- I live in the moment
I also look for ways to make things fun and feasible, even when circumstances are less than ideal. I think back to the day on which I had reservations to go to the Calaway Park (our local amusement park) earlier this season. It was a wet and miserable day, but my kids were eager to go and had been talking about it for a week. Instead of rebooking, we decided to make the best of it. We got fully decked out in rain gear for the occasion: rain pants, rain coats with hoods and rain boots. My son even took a pair of water goggles so he that he “wouldn’t miss anything”. We talked about all of the advantages on going on a rainy day: no line ups, no sweating, no need for sun screen, and best of all, we would not get wet on the “Timber Falls” log ride. This is by far my kids’ favourite ride. The kids and I had so much fun. They made a point of running through the splash park. I’m pretty sure the attendant was in disbelief when the kids asked if he could turn the water park on in the rain. We all ran through it fully clothed, screaming and laughing. Then we made it to Timber Falls. 2021 will definitely be the year etched in our minds as the year we did the ride 16 times. No, that isn’t a typo. We did the ride once when we got there and another 15 times in a row at the end of the day. And why not? There was no line up and my kids kept asking me to do it again. I sincerely hope they always remember me as the best mom ever for doing the ride 16 times with them in one day. And that is what I mean by being present. I only have one life, and I know that it will likely be shorter than most. It’s up to me to make the most of what I have left to live.
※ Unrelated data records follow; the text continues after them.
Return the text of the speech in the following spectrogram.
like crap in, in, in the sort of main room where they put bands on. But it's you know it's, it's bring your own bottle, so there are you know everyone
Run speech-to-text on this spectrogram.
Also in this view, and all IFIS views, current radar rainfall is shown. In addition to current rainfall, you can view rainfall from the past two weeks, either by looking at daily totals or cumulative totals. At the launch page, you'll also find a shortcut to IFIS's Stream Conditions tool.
Living in the moment means I don’t let opportunities pass me by. When my boyfriend found out The Reklaws were playing in town, we didn’t hesitate to buy tickets for the show. It was on my “bucket list” and was a memory I wanted to create with him. So we jumped at the opportunity.
Looping back to the beginning, I mentioned that I made people’s eyes tear up when telling people my story. My boyfriend was there for one of those encounters. A few days later, we were talking about the reaction the people we met had and how strong they thought I was for having the outlook on life that I have. My boyfriend loves country music so told me to listen to Tim McGraw’s song “Live like you were dying” as he said that it encapsulates my vision of life. Tim’s McGraw’s song perfectly encapsulates how I am approaching my life living with stage 4, incurable breast cancer.
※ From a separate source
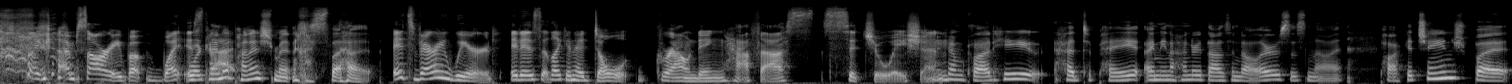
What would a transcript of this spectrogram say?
like, I'm sorry, but what is what kind that? of punishment is that? it's very weird. It is like an adult grounding half-ass situation. Like, I'm glad he had to pay. I mean, a hundred thousand dollars is not pocket change, but.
I hope this blog explains why I don’t want people to feel sorry for me. Instead, I’m hoping I can inspire people to appreciate life every single day, whether you are sick or not.
Despite my cancer, my life is full. I am happy, and I can sincerely tell you that I always find something special in every day that I live. I know that when I die, I will have lived life to the best of my ability, created memories with those who are the most important in my life and hopefully inspired others along the way.
Whether you feel sorry for me or not, you can always buy me a coffee or contribute towards some of my uninsured medical expenses.